(Stored records)
◆ ◆ ◆ ◆ ◆ ◆ ◆

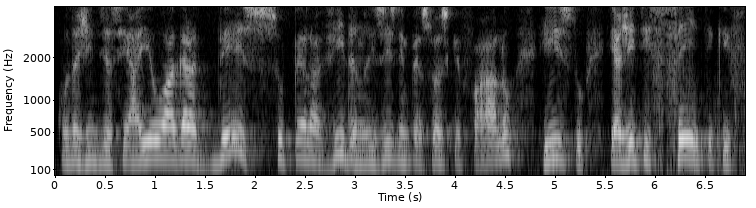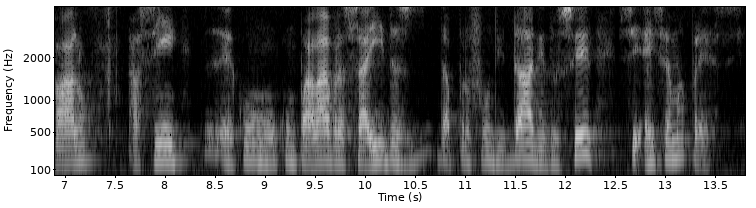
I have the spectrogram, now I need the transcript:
Quando a gente diz assim, ah, eu agradeço pela vida, não existem pessoas que falam isto e a gente sente que falam assim, é, com, com palavras saídas da profundidade do ser, se, isso é uma prece.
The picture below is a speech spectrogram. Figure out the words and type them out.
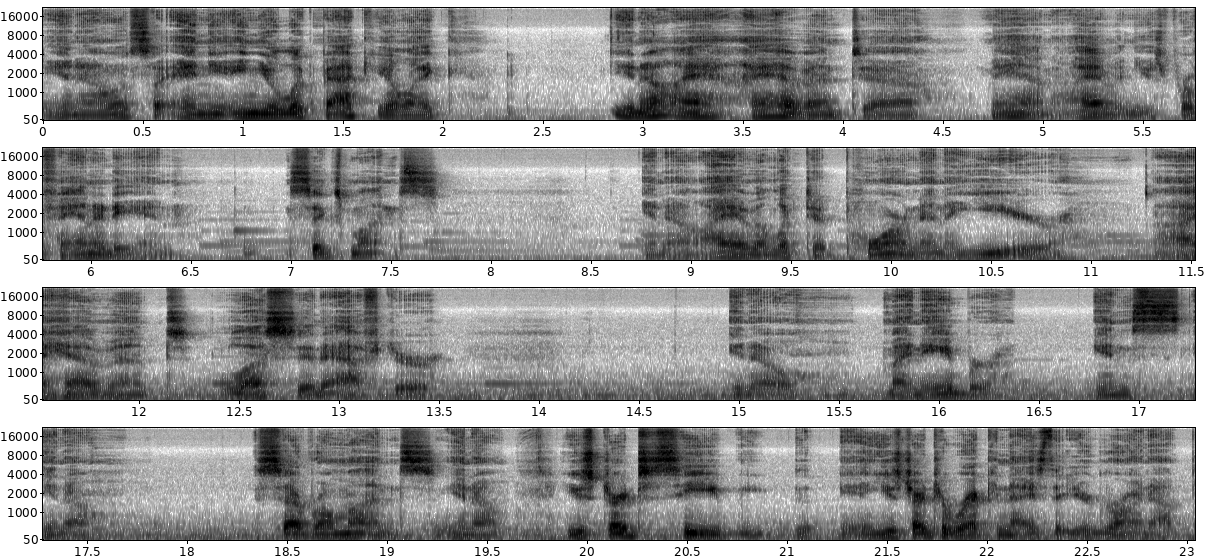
You know, it's like, and you, and you look back, you're like, you know, I, I haven't, uh, man, I haven't used profanity in six months. You know, I haven't looked at porn in a year. I haven't lusted after, you know, my neighbor in, you know, several months, you know, you start to see, you start to recognize that you're growing up.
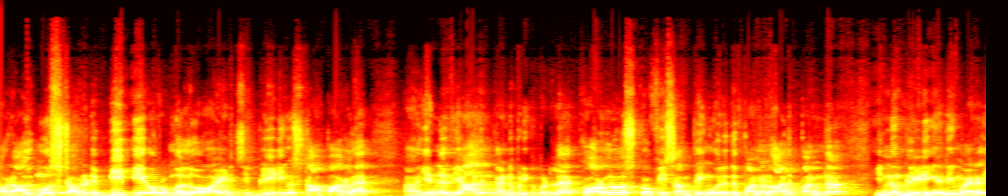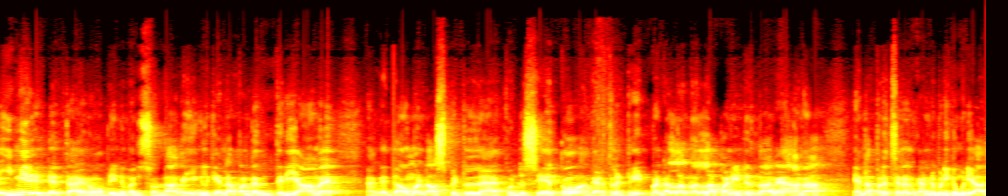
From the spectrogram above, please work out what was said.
அவர் ஆல்மோஸ்ட் அவருடைய பிபியும் ரொம்ப லோ ஆகிடுச்சு ப்ளீடிங்கும் ஸ்டாப் ஆகலை. என்ன வியாதின்னு கண்டுபிடிக்க முடியல. கார்னோஸ்கோபி சம்திங் ஒரு இது பண்ணணும். அது பண்ணால் இன்னும் ப்ளீடிங் அதிகமாயிரும். இமீடியட் டெத் ஆயிரும் அப்படின்ற மாதிரி சொன்னாங்க. எங்களுக்கு என்ன பண்ணுறதுன்னு தெரியாமல் நாங்கள் கவர்மெண்ட் ஹாஸ்பிட்டலில் கொண்டு சேர்த்தோம். அந்த இடத்துல ட்ரீட்மெண்ட் எல்லாம் நல்லா பண்ணிட்டு இருந்தாங்க. ஆனால் என்ன பிரச்சனைன்னு கண்டுபிடிக்க முடியாத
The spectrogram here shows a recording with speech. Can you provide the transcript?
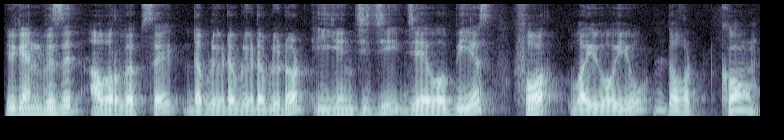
you can visit our website www.engjobs4you.com.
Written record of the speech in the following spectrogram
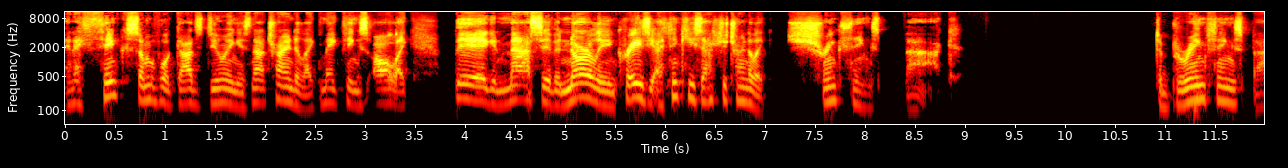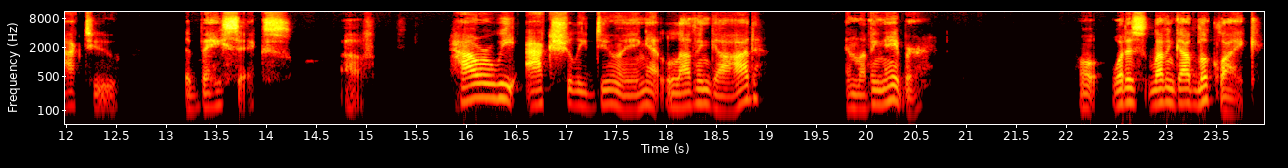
And I think some of what God's doing is not trying to like make things all like big and massive and gnarly and crazy. I think he's actually trying to like shrink things back. To bring things back to the basics of how are we actually doing at loving God and loving neighbor? Well, what does loving God look like?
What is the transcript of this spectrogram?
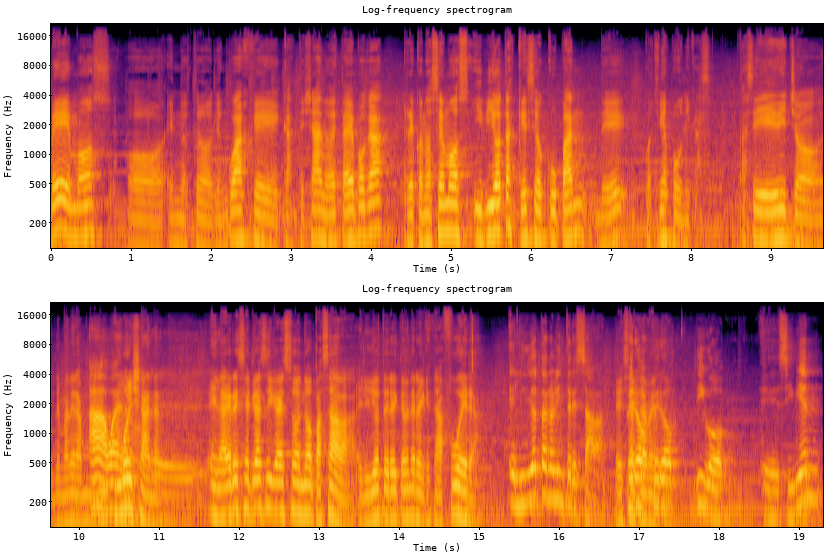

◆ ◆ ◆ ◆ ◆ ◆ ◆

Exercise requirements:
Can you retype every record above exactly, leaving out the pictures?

Solution to the problem:
I have the spectrogram, now I need the transcript:
Quando a gente diz assim, ah, eu agradeço pela vida, não existem pessoas que falam isto e a gente sente que falam assim, é, com, com palavras saídas da profundidade do ser, se, isso é uma prece.
The picture below is a speech spectrogram. Figure out the words and type them out.
You know, it's like, and you, and you look back, you're like, you know, I, I haven't, uh, man, I haven't used profanity in six months. You know, I haven't looked at porn in a year. I haven't lusted after, you know, my neighbor in, you know, several months, you know, you start to see, you start to recognize that you're growing up.
From the spectrogram above, please work out what was said.
அவர் ஆல்மோஸ்ட் அவருடைய பிபியும் ரொம்ப லோ ஆகிடுச்சு ப்ளீடிங்கும் ஸ்டாப் ஆகலை. என்ன வியாதின்னு கண்டுபிடிக்க முடியல. கார்னோஸ்கோபி சம்திங் ஒரு இது பண்ணணும். அது பண்ணால் இன்னும் ப்ளீடிங் அதிகமாயிரும். இமீடியட் டெத் ஆயிரும் அப்படின்ற மாதிரி சொன்னாங்க. எங்களுக்கு என்ன பண்ணுறதுன்னு தெரியாமல் நாங்கள் கவர்மெண்ட் ஹாஸ்பிட்டலில் கொண்டு சேர்த்தோம். அந்த இடத்துல ட்ரீட்மெண்ட் எல்லாம் நல்லா பண்ணிட்டு இருந்தாங்க. ஆனால் என்ன பிரச்சனைன்னு கண்டுபிடிக்க முடியாத
The spectrogram here shows a recording with speech. Can you provide the transcript?
you can visit our website www.engjobs4you.com.
Written record of the speech in the following spectrogram
And I think some of what God's doing is not trying to like make things all like big and massive and gnarly and crazy. I think he's actually trying to like shrink things back. To bring things back to the basics of how are we actually doing at loving God and loving neighbor? Well, what does loving God look like?
What is the transcript of this spectrogram?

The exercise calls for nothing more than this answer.